Nyamlell is located about 15 miles from the railroad that runs from southern to northern Sudan and about 60 miles from government-held positions fin the north. And because of this accident of geography, like the other tens of thousands of people living in this region, the villages of Nyamlell have become a primary target of the slave trade. In the last five years, local officials estimate, about a thousand women and children from Nyamlell have been taken into slavery.
Nyamlell is also about eight miles from an active slave market, in Manyiel. Scores of abet, as slaves are generally called, are brought by Arab Muslim traders to sell or trade to outsiders or families looking for their abducted relatives.
The railway that passes near Nyamlell plays a major role in facilitating the slave trade. It is used by the Khartoum government to supply troops in the south, a fact well known to the Sudan People’s Liberation Army, and the Southern Sudan Independence Army, the two groups fighting against the military government. Because the railway supply route is prone to sabotage, government stoops bolster their forces by hiring and arming Arab Muslim traders, often nomads, to help protect their cargo.
Known as the Murahaleen, they are ad hoc militias made up of members of nomadic Arab tribes, or baggara, who accompany the government’s Popular Defense Force on foot, horse, and camel.
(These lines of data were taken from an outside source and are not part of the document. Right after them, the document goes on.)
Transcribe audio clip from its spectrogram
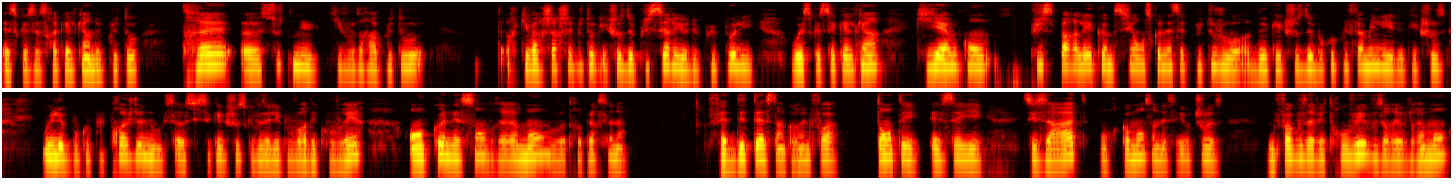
Est-ce que ce sera quelqu'un de plutôt très euh, soutenu, qui voudra plutôt qui va rechercher plutôt quelque chose de plus sérieux, de plus poli? Ou est-ce que c'est quelqu'un qui aime qu'on puisse parler comme si on se connaissait depuis toujours, de quelque chose de beaucoup plus familier, de quelque chose où il est beaucoup plus proche de nous? Ça aussi, c'est quelque chose que vous allez pouvoir découvrir en connaissant vraiment votre persona. Faites des tests, encore une fois. Tentez, essayez. Si ça rate, on recommence, on essaye autre chose. Une fois que vous avez trouvé, vous aurez vraiment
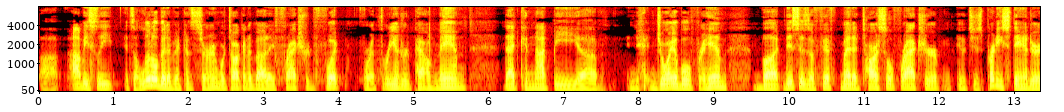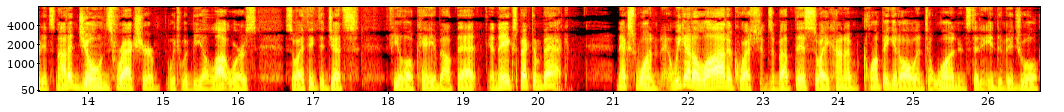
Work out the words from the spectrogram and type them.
Uh, obviously, it's a little bit of a concern. We're talking about a fractured foot for a 300 pound man. That cannot be uh, enjoyable for him. But this is a fifth metatarsal fracture, which is pretty standard. It's not a Jones fracture, which would be a lot worse. So I think the Jets feel okay about that, and they expect him back. Next one. We got a lot of questions about this, so I kind of clumping it all into one instead of individual.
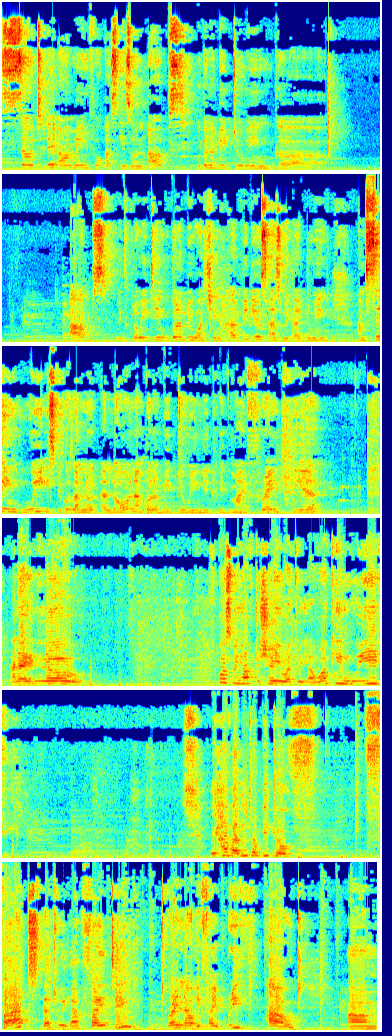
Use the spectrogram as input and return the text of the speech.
So today our main focus is on abs. We're gonna be doing. Uh, abs with Chloe Ting. We're gonna be watching her videos as we are doing. I'm saying we is because I'm not alone. I'm gonna be doing it with my friend here. And I know, of course, we have to show you what we are working with. We have a little bit of fat that we are fighting. Right now, if I breathe out, um,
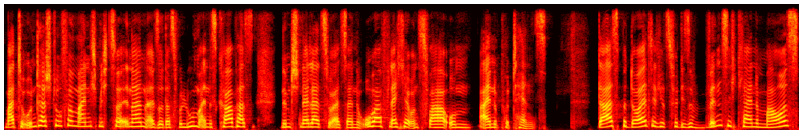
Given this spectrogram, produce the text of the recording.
Mathe-Unterstufe meine ich mich zu erinnern. Also das Volumen eines Körpers nimmt schneller zu als seine Oberfläche und zwar um eine Potenz. Das bedeutet jetzt für diese winzig kleine Maus,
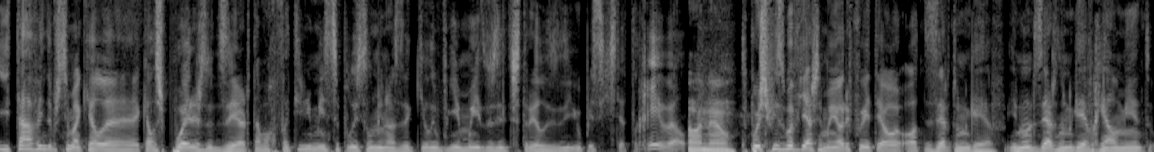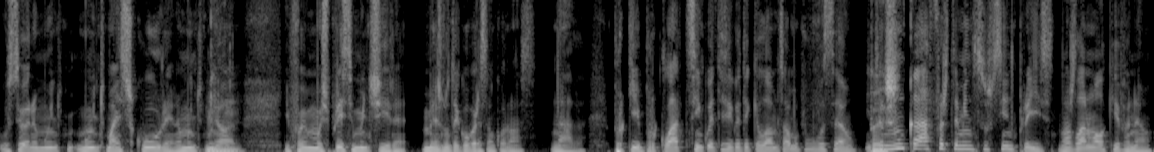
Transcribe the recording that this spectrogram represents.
e estava ainda por cima aquela, aquelas poeiras do deserto, estava a refletir imensa poluição luminosa daquilo. Eu via meio dúzia de estrelas e eu pensei, isto é terrível. Oh, não. Depois fiz uma viagem maior e fui até ao, ao deserto do Negev. E no deserto do Negev, realmente, o céu era muito, muito mais escuro, era muito melhor. Uhum. E foi uma experiência muito gira, mas não tem comparação com o nosso. Nada. Porquê? Porque lá de 50 a 50 km há uma povoação. Então. Nunca há afastamento suficiente para isso. Nós lá no Alqueva não.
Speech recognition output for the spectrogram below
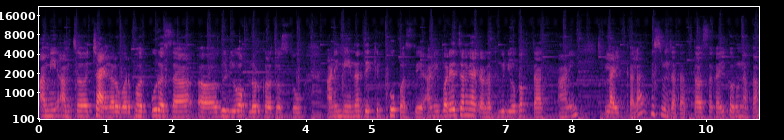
आम्ही आमचं चॅनलवर भरपूर असा व्हिडिओ अपलोड करत असतो आणि मेहनत देखील खूप असते. आणि बरेच जण काय करतात व्हिडिओ बघतात आणि लाईक करायला विसरून जातात. तर असं काही करू नका.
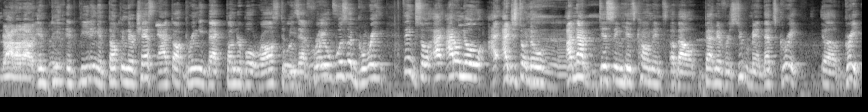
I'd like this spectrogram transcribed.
no, no, no, and, beat, and beating and thumping their chest. And I thought bringing back Thunderbolt Ross to be that great. foil was a great thing. So I, I don't know. I, I just don't know. I'm not dissing his comments about Batman vs Superman. That's great, uh, great.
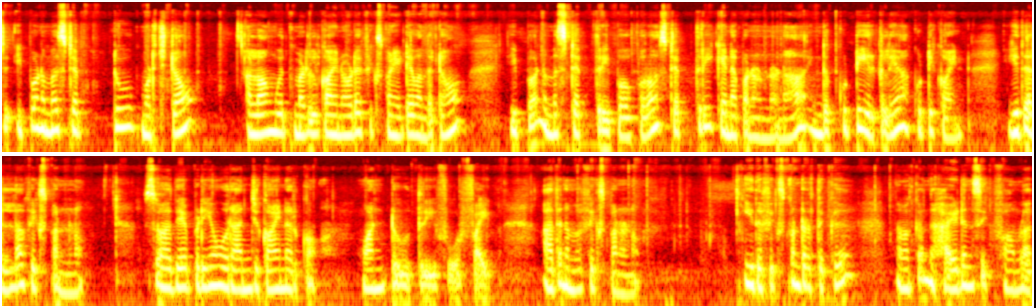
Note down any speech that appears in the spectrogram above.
நெக்ஸ்ட் இப்போ நம்ம ஸ்டெப் டூ முடிச்சிட்டோம். அலாங் வித் மெடல் காயினோட ஃபிக்ஸ் பண்ணிகிட்டே வந்துட்டோம். இப்போ நம்ம ஸ்டெப் த்ரீ போக போகிறோம் ஸ்டெப் த்ரீக்கு என்ன பண்ணணும்னா இந்த குட்டி இருக்கு இல்லையா குட்டி காயின் இதெல்லாம் ஃபிக்ஸ் பண்ணணும். ஸோ அது எப்படியும் ஒரு அஞ்சு காயின் இருக்கும். One two three four five அதை நம்ம ஃபிக்ஸ் பண்ணணும். இதை ஃபிக்ஸ் பண்ணுறதுக்கு நமக்கு அந்த ஹைட் அண்ட் சிக் ஃபார்முலா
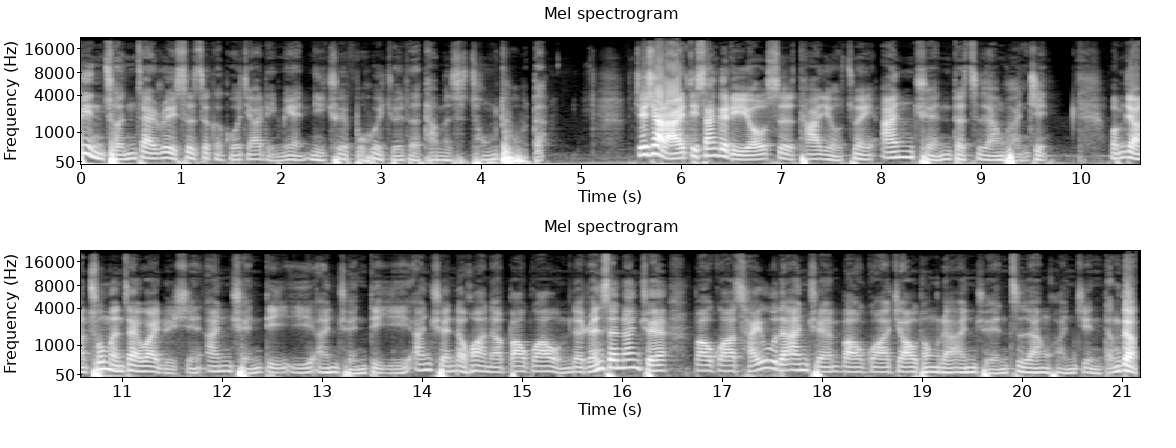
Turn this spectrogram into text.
并存在瑞士这个国家里面，你却不会觉得他们是冲突的。接下来第三个理由是，它有最安全的自然环境。我们讲出门在外旅行，安全第一，安全第一。安全的话呢，包括我们的人身安全，包括财务的安全，包括交通的安全，治安环境等等。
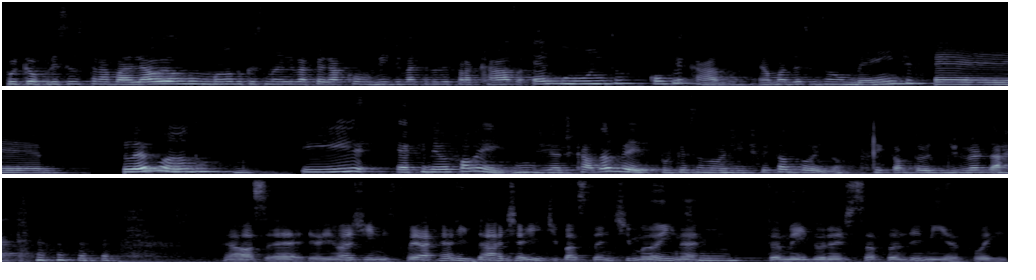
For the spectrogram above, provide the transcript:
porque eu preciso trabalhar ou eu não mando, porque senão ele vai pegar Covid e vai trazer para casa. É muito complicado. É uma decisão bem difícil. É... Levando e é que nem eu falei, um dia de cada vez, porque senão a gente fica doido, fica doido de verdade. Nossa, é, eu imagino, foi a realidade aí de bastante mãe, né? Sim. Também durante essa pandemia, foi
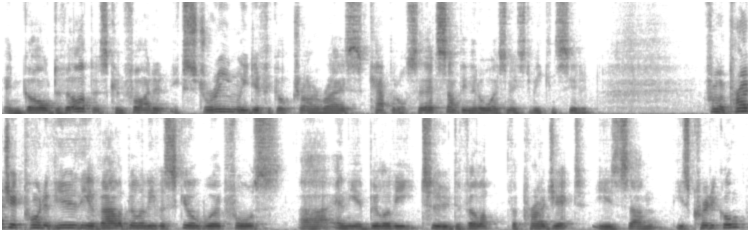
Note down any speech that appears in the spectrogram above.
and gold developers can find it extremely difficult trying to raise capital. So that's something that always needs to be considered. From a project point of view, the availability of a skilled workforce uh, and the ability to develop the project is um, is critical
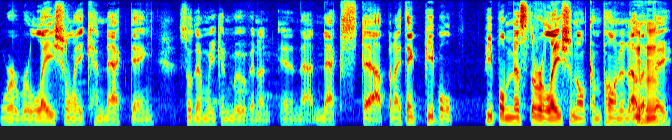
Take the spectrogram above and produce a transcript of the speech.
we're relationally connecting so then we can move in a, in that next step. And i think people people miss the relational component of it. They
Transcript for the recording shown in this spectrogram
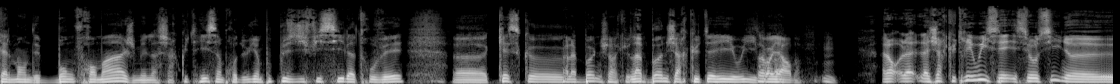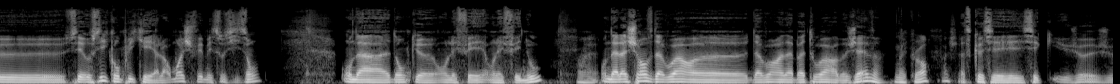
tellement des bons fromages, mais la charcuterie, c'est un produit un peu plus difficile à trouver. Euh, Qu'est-ce que... À la bonne charcuterie. La bonne charcuterie, oui. voilà. Savoyarde. Mm. Alors la, la charcuterie, oui, c'est c'est aussi une, euh, c'est aussi compliqué. Alors moi, je fais mes saucissons. On a donc, euh, on les fait, on les fait nous. Ouais. On a la chance d'avoir euh, d'avoir un abattoir à Megève D'accord. parce que c'est c'est je je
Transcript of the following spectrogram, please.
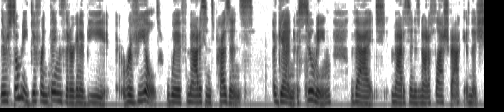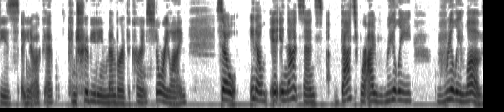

As compensation for their protective services, the yare permitted to join government forces in raids of nearby towns, when they capture women, children, and livestock. Government soldiers who participate in the pillaging load their empty northbound trains with captives; the Murahaleen keep or sell theirs.
Sudanese embassy spokesman Saddig denies that Arab tribes are enlisted to protect trains or, for that matter, that the government colludes with Arab tribespeople in the slave trade. “The government has nothing to do with that,” he says.
Most Tribal villages in Nyamlell and throughout the south have only a vague idea of their own ages. Time, for many of them, is measured by periods between raids and famines, not by hours or days. The last great famine was in 1988, when about 250,000 in this region starved to death. The last raid was March 25.
On that day, 80 men and two women were shot to death, says Aleu Akechak Jok, a lawyer and the English-speaking commissioner of the county in which Nyamlell sits. In that same raid, 282 women, children, and elderly villagers were tied up or taken at gunpoint by Arab traders and government militia, Jok says.
“Some of the children are taken to government-held garrisons,” he explains, “Some are taken to northern Sudan. Most are sold into slavery. Once in slavery, they cultivate, they look after cattle, they are kept as domestic servants. The younger ones are sometimes converted to Islam and kept as children in the house. Some are sold to faraway places [such as Libya, Iraq, and Saudi Arabia], where they cannot escape. Only the lucky ones escape.”
Two of the lucky ones from that March 25 raid are Arket Tong Dhum and her daughter, Abuk Marou Keer. Dhum tells the story under the shade of an oversized mango tree.